It's two steps forward and one step back for the technical teams working on the federally facilitated Health Insurance Marketplace at healthcare.gov, according to an operational update provided this afternoon by the Centers for Medicare and Medicaid Services, the agency overseeing the website.
We'll get to those setbacks in a moment, but first consumers should know that they will not be able to determine their eligibility for premium subsidies until Tuesday because the Internal Revenue Service is performing "routine maintenance'' on its verification service, said Julie Bataille, CMS press director, beginning Saturday night and concluding Tuesday morning on Nov. 12.
Bataille said the IRS's verification service is used by healthcare.gov's "data hub," a central routing device that communicates with various federal agencies that verify consumers' information, such as income and U.S. citizenship status.
However, consumers will be able to access healthcare.gov to create an account, complete an application and shop for plans, Bataille said.
"But they will not immediately receive an eligibility determination,'' she said. Instead, consumers will have to save their application and submit it on Tuesday.
Also on the conference call Friday was management expert Jeff Zients, who has been appointed “Tech Czar” in the effort to fix the problems with healthcare.gov.
Zients told reporters that, "We made progress this week, though again hit roadblocks that impacted the user experience and slowed us down. The system was slow and sporadic for many users for significant periods of time during the week.''
Zients explained that the technical team has added hardware capacity to allow greater numbers of consumers to simultaneously use the website, and that the team also has fixed software to reduce error rates per page views and increase response times.
These repairs are allowing more consumers to get further along the process of creating accounts, applying for subsidies, shopping for plans and enrolling in them -- and exposing new vulnerabilities and problems.
"As we put new fixes in,'' he said, "volume has been increasing -- exposing new storage, capacity and software application issues."
Zients said that during the first few weeks after healthcare.gov launched on Oct. 1, users were waiting on average eight seconds for pages across the website to load.
"Clearly an unacceptable length of time,'' he said.
But this week, he added, the response time for many users has been well below 1 second.
Another problem the technical team has worked on is the error rate, a measure of the frequency on a per-page basis of system timeouts or failures that prevent users from advancing to the next page. Often, these errors result in users receiving error messages.
"A few weeks ago,'' Zients said, "the site page error rate was running over six percent, with many users running into errors.
"Today,'' he said, "the error rate is under 2 percent.''
Zients said he was unhappy with this error rate, and that technical teams are working to further reduce both error rates and response times.
And he reiterated his pledge: "By the end of November, we’ll have the site working smoothly for the vast majority of users.''
Zients said the technical team has divided the website's problems into three "tiers,'' with the top tier being the most critical. He declined to say how many problems were in the top tier, but said the technical team would work on "several dozen" high-priority fixes in the coming weeks.

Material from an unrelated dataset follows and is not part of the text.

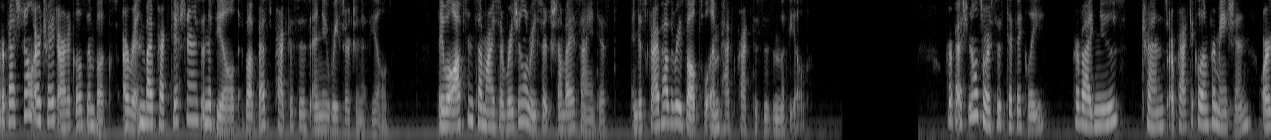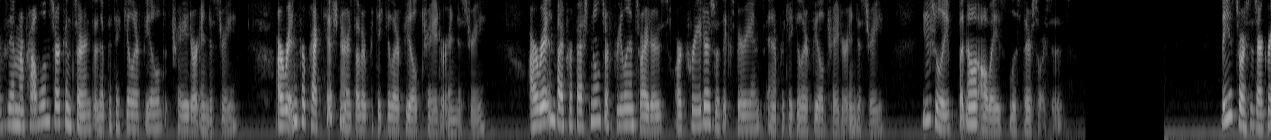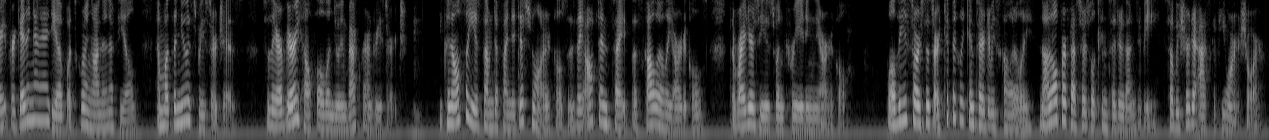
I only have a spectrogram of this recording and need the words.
Professional or trade articles and books are written by practitioners in the field about best practices and new research in the field. They will often summarize original research done by a scientist and describe how the results will impact practices in the field. Professional sources typically provide news, trends, or practical information, or examine problems or concerns in a particular field, trade, or industry, are written for practitioners of a particular field, trade, or industry, are written by professionals or freelance writers or creators with experience in a particular field, trade, or industry, usually, but not always, list their sources. These sources are great for getting an idea of what's going on in a field and what the newest research is, so they are very helpful when doing background research. You can also use them to find additional articles as they often cite the scholarly articles the writers used when creating the article. While these sources are typically considered to be scholarly, not all professors will consider them to be, so be sure to ask if you aren't sure.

Zients and Bataille declined to tell reporters about how many users are trying to access healthcare.gov these days, or whether those volumes are as high as the ones experienced during the site's first week, when federal officials reported receiving more than 8 million unique visitors.

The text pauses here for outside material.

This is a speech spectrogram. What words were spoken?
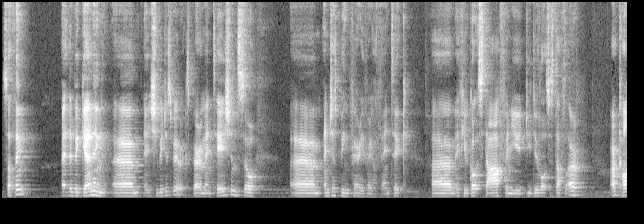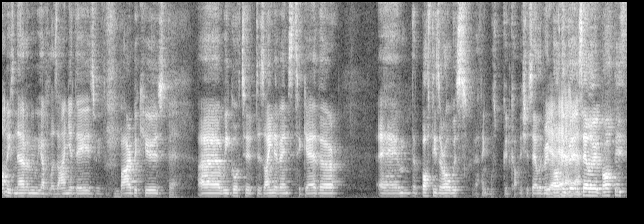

Zients and Bataille also declined to say how many consumers had successfully enrolled or purchased a health plan through the marketplace, or exchange.
But Bataille promised that federal officials will release enrollment data next week.
"We do know that people everyday are actively going online, enrolling, completing the application and then selecting a plan,'' Bataille said. "We are hearing from navigators and others across the country about more and more stories … about consumers enrolling everyday.''
Bataille said that the Obama administration has always expected that enrollment would increase over the course of the six-month open enrollment period that began on Oct. 1.
Zients added that consumers stop at different points of the process, and that hardly anyone creates an account, applies for a subsidy, shops for a plan and then purchases a plan all in one sitting.
However, he acknowledged that the technical problems with healthcare.gov have most certainly kept consumers from using the website to its fullest potential.
"The actual percent that are enrolling does have something to do with technology,'' he said, "but it also has to do with consumer buying behavior.''
Asked about the problems underlying healthcare.gov, Zients said: "I think it’s the complexity of the system, coupled with the compressed time line.''
But, he added, "We're working 24-7 to improve the user experience each and every week.''